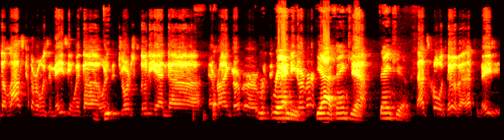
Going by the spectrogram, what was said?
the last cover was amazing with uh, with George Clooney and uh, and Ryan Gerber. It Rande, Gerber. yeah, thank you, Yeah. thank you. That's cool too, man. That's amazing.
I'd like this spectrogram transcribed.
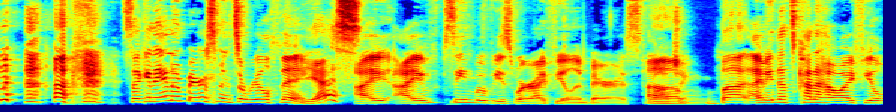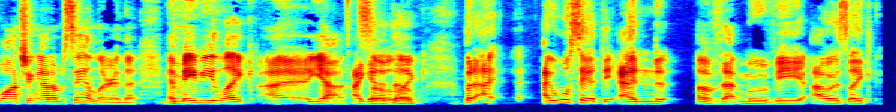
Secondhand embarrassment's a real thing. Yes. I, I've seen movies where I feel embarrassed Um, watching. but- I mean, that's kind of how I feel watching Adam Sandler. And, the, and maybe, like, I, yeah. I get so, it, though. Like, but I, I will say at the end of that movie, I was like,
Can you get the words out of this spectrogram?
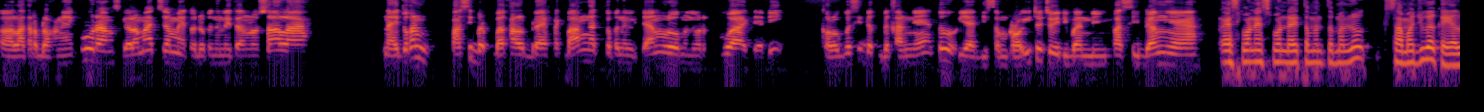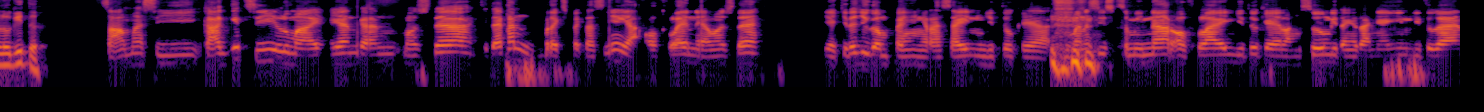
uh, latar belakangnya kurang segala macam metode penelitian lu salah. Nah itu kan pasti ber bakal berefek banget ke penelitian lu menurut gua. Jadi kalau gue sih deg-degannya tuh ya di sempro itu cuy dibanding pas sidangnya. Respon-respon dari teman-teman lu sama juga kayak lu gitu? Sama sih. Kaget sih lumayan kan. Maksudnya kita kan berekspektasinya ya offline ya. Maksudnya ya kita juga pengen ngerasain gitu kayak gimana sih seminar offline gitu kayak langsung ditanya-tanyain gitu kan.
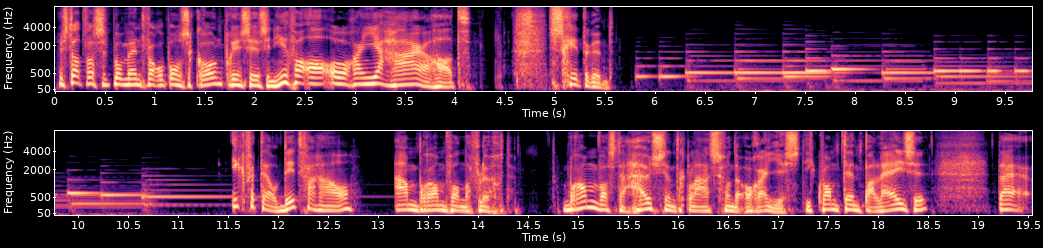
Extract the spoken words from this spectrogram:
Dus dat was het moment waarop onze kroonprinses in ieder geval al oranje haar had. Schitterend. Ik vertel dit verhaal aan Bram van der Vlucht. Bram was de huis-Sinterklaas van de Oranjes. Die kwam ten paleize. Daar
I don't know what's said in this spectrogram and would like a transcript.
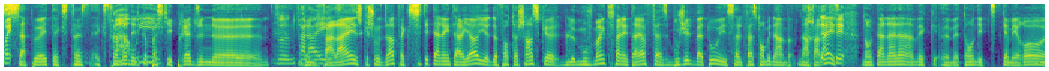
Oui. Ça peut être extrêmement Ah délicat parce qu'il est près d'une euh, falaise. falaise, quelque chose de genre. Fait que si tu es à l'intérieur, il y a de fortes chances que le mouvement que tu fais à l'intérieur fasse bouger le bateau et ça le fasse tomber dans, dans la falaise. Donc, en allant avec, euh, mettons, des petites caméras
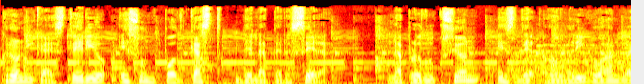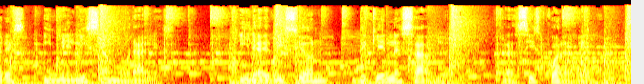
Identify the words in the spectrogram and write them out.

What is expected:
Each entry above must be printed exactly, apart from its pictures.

Expected output:
Going by the spectrogram, what was said?
the last cover was amazing with uh, with George Clooney and uh, and Ryan Gerber. It Rande, Gerber. yeah, thank you, Yeah. thank you. That's cool too, man. That's amazing.
I'd like this spectrogram transcribed.
Secondhand embarrassment's a real thing. Yes. I, I've seen movies where I feel embarrassed Um, watching. but- I mean, that's kind of how I feel watching Adam Sandler. And, the, and maybe, like, I, yeah. I get so, it, though. Like, but I, I will say at the end of that movie, I was like,
Can you get the words out of this spectrogram?
uh, latar belakangnya kurang segala macam metode penelitian lu salah. Nah itu kan pasti ber bakal berefek banget ke penelitian lu menurut gua. Jadi kalau gue sih deg-degannya tuh ya di sempro itu cuy dibanding pas sidangnya. Respon-respon dari teman-teman lu sama juga kayak lu gitu? Sama sih. Kaget sih lumayan kan. Maksudnya kita kan berekspektasinya ya offline ya. Maksudnya ya kita juga pengen ngerasain gitu kayak gimana sih seminar offline gitu kayak langsung ditanya-tanyain gitu kan.
Extract the spoken words from this spectrogram:
Dus dat was het moment waarop onze kroonprinses in ieder geval al oranje haar had. Schitterend. Ik vertel dit verhaal aan Bram van der Vlucht. Bram was de huis-Sinterklaas van de Oranjes. Die kwam ten paleize. Daar
I don't know what's said in this spectrogram and would like a transcript.
Oui. Ça peut être extrêmement Ah délicat parce qu'il est près d'une euh, falaise. falaise, quelque chose de genre. Fait que si tu es à l'intérieur, il y a de fortes chances que le mouvement que tu fais à l'intérieur fasse bouger le bateau et ça le fasse tomber dans, dans la falaise. Donc, en allant avec, euh, mettons, des petites caméras
Identify the words in the spectrogram and write them out.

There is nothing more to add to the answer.